WORK INSTRUCTION. Leaving out the pictures, print exactly the lines from the one holding "I'd like to" to the last line of the entries below, both included, and nothing more.

(DATA RECORDS)

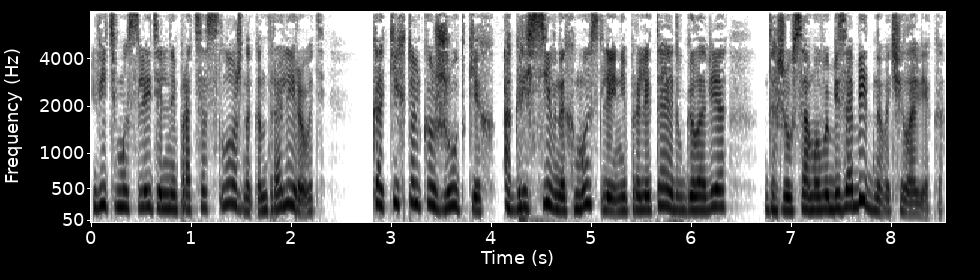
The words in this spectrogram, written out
Ведь мыслительный процесс сложно контролировать. Каких только жутких, агрессивных мыслей не пролетает в голове даже у самого безобидного человека.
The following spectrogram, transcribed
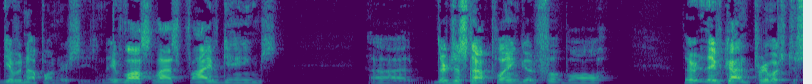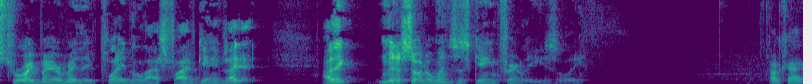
given up on their season. They've lost the last five games. Uh, they're just not playing good football. They're, they've gotten pretty much destroyed by everybody they've played in the last five games. I, I think Minnesota wins this game fairly easily. Okay.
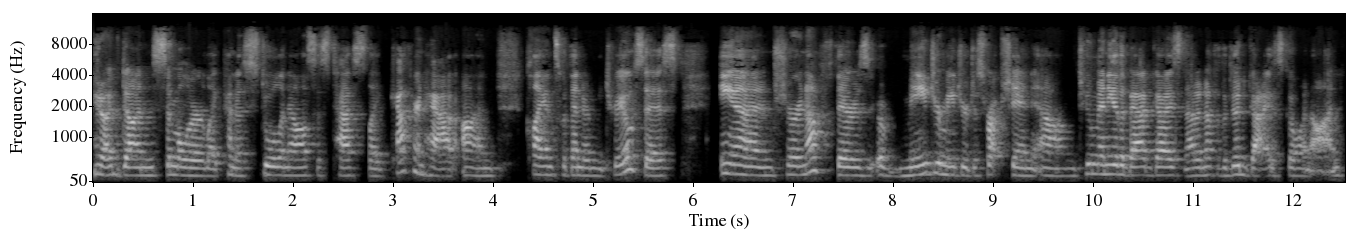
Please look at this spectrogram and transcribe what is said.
you know, I've done similar like kind of stool analysis tests like Kathryn had on clients with endometriosis. And sure enough, there's a major, major disruption. Um, too many of the bad guys, not enough of the good guys going on,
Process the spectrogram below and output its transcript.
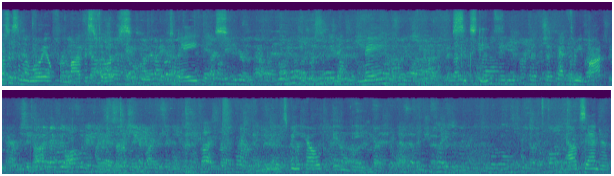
This is a memorial for Marvis Phillips. Today is May 16th, 3 o'clock. It's being held in the Alexander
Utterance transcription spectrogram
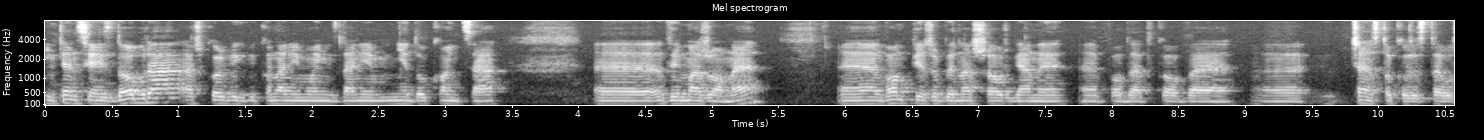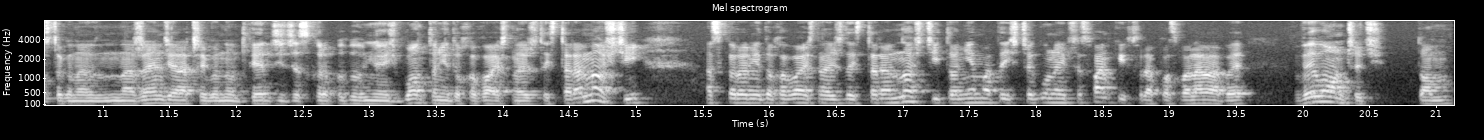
intencja jest dobra, aczkolwiek wykonanie moim zdaniem nie do końca e, wymarzone. Wątpię, żeby nasze organy podatkowe często korzystały z tego narzędzia. Raczej będą twierdzić, że skoro popełniłeś błąd, to nie dochowałeś należytej staranności, a skoro nie dochowałeś należytej staranności, to nie ma tej szczególnej przesłanki, która pozwalałaby wyłączyć tą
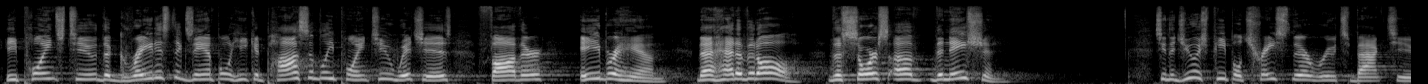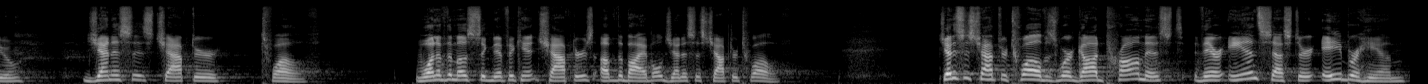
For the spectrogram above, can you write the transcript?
He points to the greatest example he could possibly point to, which is Father Abraham, the head of it all, the source of the nation. See, the Jewish people trace their roots back to Genesis chapter 12. One of the most significant chapters of the Bible, Genesis chapter 12. Genesis chapter 12 is where God promised their ancestor Abraham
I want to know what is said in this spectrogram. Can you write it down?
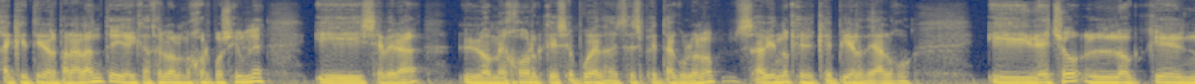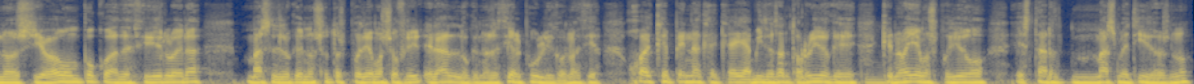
hay que tirar para adelante y hay que hacerlo lo mejor posible y se verá lo mejor que se pueda este espectáculo, ¿no? Sabiendo que pierde algo. Y de hecho, lo que nos llevaba un poco a decidirlo era, más de lo que nosotros podíamos sufrir, era lo que nos decía el público. ¿no? Decía, joder, qué pena que, haya habido tanto ruido que, que, no hayamos podido estar más metidos, ¿no?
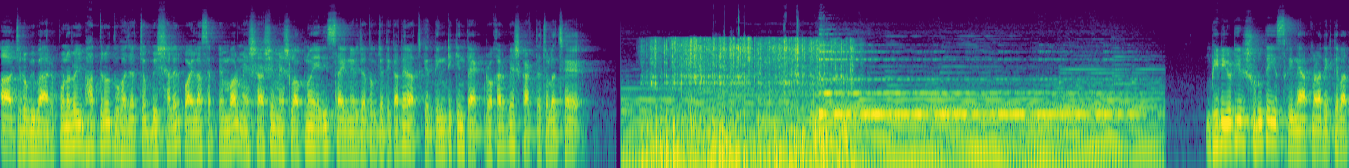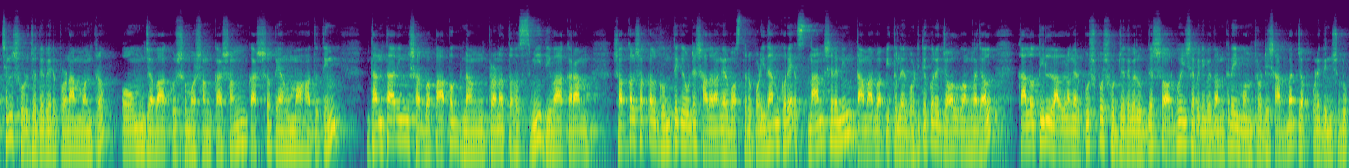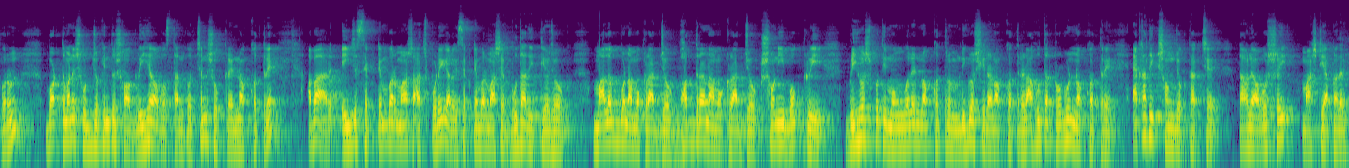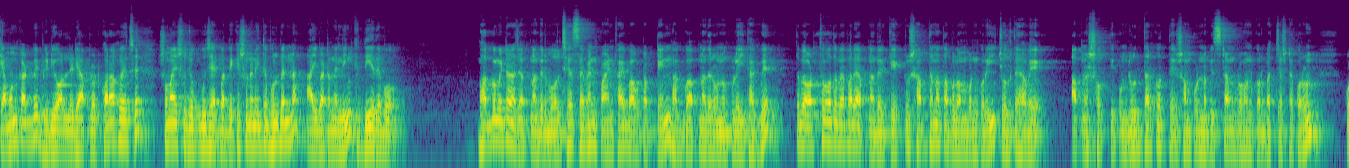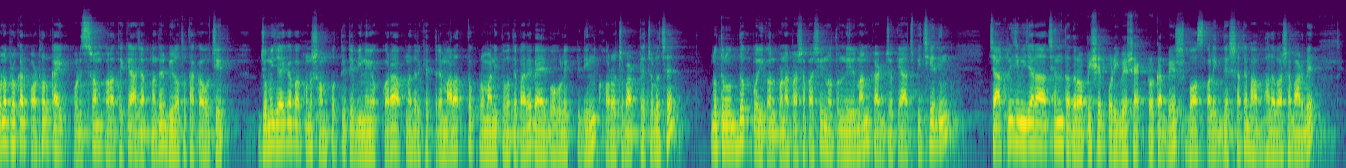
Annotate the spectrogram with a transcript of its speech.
আজ রবিবার, পনেরোই ভাদ্র দুহাজার চব্বিশ সালের পয়লা সেপ্টেম্বর, মেষ রাশি, মেষ লগ্ন, এরিস সাইনের জাতক জাতিকাদের আজকের দিনটি কিন্তু এক প্রকার বেশ কাটতে চলেছে। ভিডিওটির শুরুতেই স্ক্রিনে আপনারা দেখতে পাচ্ছেন সূর্যদেবের প্রণাম মন্ত্র, ওম জবা কুসুম শঙ্কাশং কাশ্যপেয়ং মহাদুতিম। ধন্তারিং সর্বপাপগ্নং প্রণতহস্মি দিবাকারাম। সকাল সকাল ঘুম থেকে উঠে সাদা রঙের বস্ত্র পরিধান করে স্নান সেরে নিন, তামার বা পিতলের ঘটিতে করে জল, গঙ্গা জল, কালো তিল, লাল রঙের পুষ্প, সূর্যদেবের উদ্দেশ্য অর্ঘ্য হিসেবে নিবেদন করে এই মন্ত্রটি সাতবার জপ করে দিন শুরু করুন। বর্তমানে সূর্য কিন্তু স্বগৃহে অবস্থান করছেন শুক্রের নক্ষত্রে। আবার এই যে সেপ্টেম্বর মাস আজ পড়ে গেল সেপ্টেম্বর মাসে বুধাদিত্য যোগ, মালব্য নামক রাজযোগ ভদ্রা নামক রাজযোগ শনি বক্রী, বৃহস্পতি মঙ্গলের নক্ষত্র, মৃগশিরা নক্ষত্রে, রাহু তার প্রভুর নক্ষত্রে একাধিক সংযোগ থাকছে। তাহলে অবশ্যই মাসটি আপনাদের কেমন কাটবে, ভিডিও অলরেডি আপলোড করা হয়েছে। সময় সুযোগ বুঝে একবার দেখে শুনে নিতে ভুলবেন না, আই বাটনে লিংক দিয়ে দেবো। ভাগ্য মিটার আজ আপনাদের বলছে seven point five out of ten ভাগ্য আপনাদের অনুকূলেই থাকবে। তবে অর্থগত ব্যাপারে আপনাদেরকে একটু সাবধানতা অবলম্বন করেই চলতে হবে। আপনার শক্তি পুনরুদ্ধার করতে সম্পূর্ণ বিশ্রাম গ্রহণ করবার চেষ্টা করুন। কোনো প্রকার কঠোর কায়িক পরিশ্রম করা থেকে আজ আপনাদের বিরত থাকা উচিত। জমি জায়গা বা কোনো সম্পত্তিতে বিনিয়োগ করা আপনাদের ক্ষেত্রে মারাত্মক প্রমাণিত হতে পারে। ব্যয়বহুল একটি দিন খরচ বাড়তে চলেছে। নতুন উদ্যোগ পরিকল্পনার পাশাপাশি নতুন নির্মাণ কার্যকে আজ পিছিয়ে দিন। চাকরিজীবী যারা আছেন, তাদের অফিসের পরিবেশ এক প্রকার বেশ। বস কলিকদের সাথে ভাব ভালোবাসা বাড়বে।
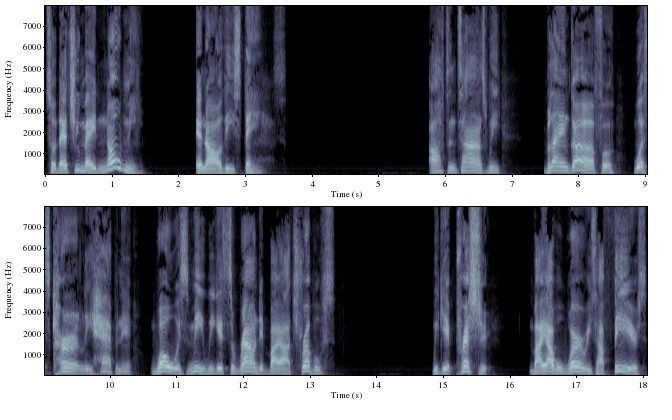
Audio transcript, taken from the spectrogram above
so that you may know me in all these things. Oftentimes we blame God for what's currently happening. Woe is me. We get surrounded by our troubles we get pressured by our worries, our fears,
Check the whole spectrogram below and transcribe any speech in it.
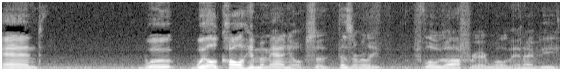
and will, will call him Emmanuel. So it doesn't really flow off very well in NIV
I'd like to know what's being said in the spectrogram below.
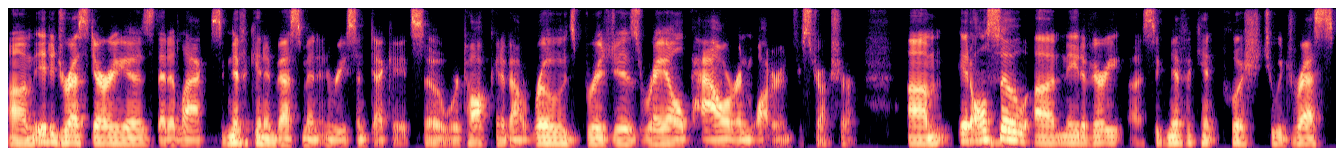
Um, it addressed areas that had lacked significant investment in recent decades. So we're talking about roads, bridges, rail, power, and water infrastructure. Um, it also uh, made a very uh, significant push to address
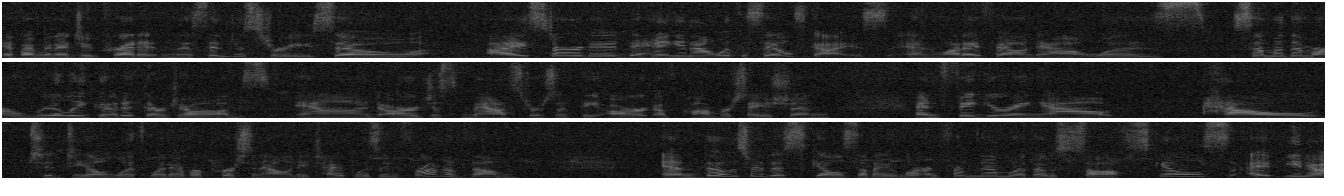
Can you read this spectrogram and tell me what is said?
if I'm going to do credit in this industry. So I started hanging out with the sales guys. And what I found out was some of them are really good at their jobs and are just masters at the art of conversation and figuring out how to deal with whatever personality type was in front of them. And those are the skills that I learned from them, were those soft skills. I, you know,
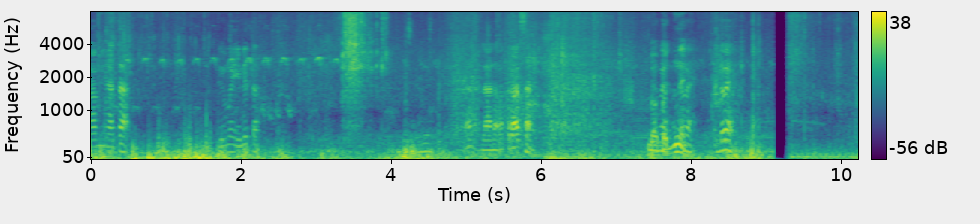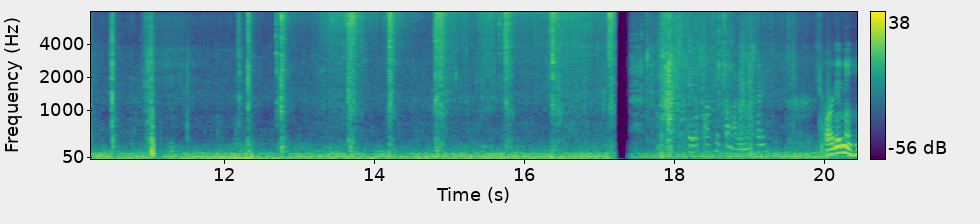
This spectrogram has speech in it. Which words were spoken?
Marami nata. Hindi mo mainit ah. Ah, wala na katrasan. Babad na eh. Ano eh? 到底呢？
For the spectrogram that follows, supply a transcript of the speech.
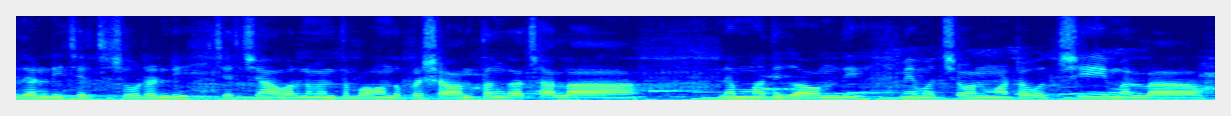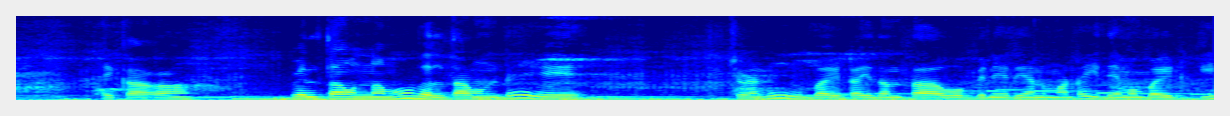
ఇదండి చర్చి చూడండి. చర్చి ఆవరణం ఎంత బాగుందో ప్రశాంతంగా చాలా నెమ్మదిగా ఉంది. మేము వచ్చామన్నమాట వచ్చి మళ్ళా ఇక వెళ్తూ ఉన్నాము. వెళ్తూ ఉంటే చూడండి బయట ఇదంతా ఓపెన్ ఏరియా అనమాట ఇదేమో బయటికి.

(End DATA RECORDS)

RESULT FOR THIS EXERCISE.
I'd like to know what's being said in the spectrogram below.
Um, it addressed areas that had lacked significant investment in recent decades. So we're talking about roads, bridges, rail, power, and water infrastructure. Um, it also uh, made a very uh, significant push to address
Can you read this spectrogram and tell me what is said?
if I'm going to do credit in this industry. So I started hanging out with the sales guys. And what I found out was some of them are really good at their jobs and are just masters at the art of conversation and figuring out how to deal with whatever personality type was in front of them. And those are the skills that I learned from them, were those soft skills. I, you know,
This spectrogram has speech in it. Which words were spoken?
Marami nata. Hindi mo mainit ah. Ah, wala na katrasan. Babad na eh. Ano eh? 到底呢？
For the spectrogram that follows, supply a transcript of the speech.
ఇదండి చర్చి చూడండి. చర్చి ఆవరణం ఎంత బాగుందో ప్రశాంతంగా చాలా నెమ్మదిగా ఉంది. మేము వచ్చామన్నమాట వచ్చి మళ్ళా ఇక వెళ్తూ ఉన్నాము. వెళ్తూ ఉంటే చూడండి బయట ఇదంతా ఓపెన్ ఏరియా అనమాట ఇదేమో బయటికి.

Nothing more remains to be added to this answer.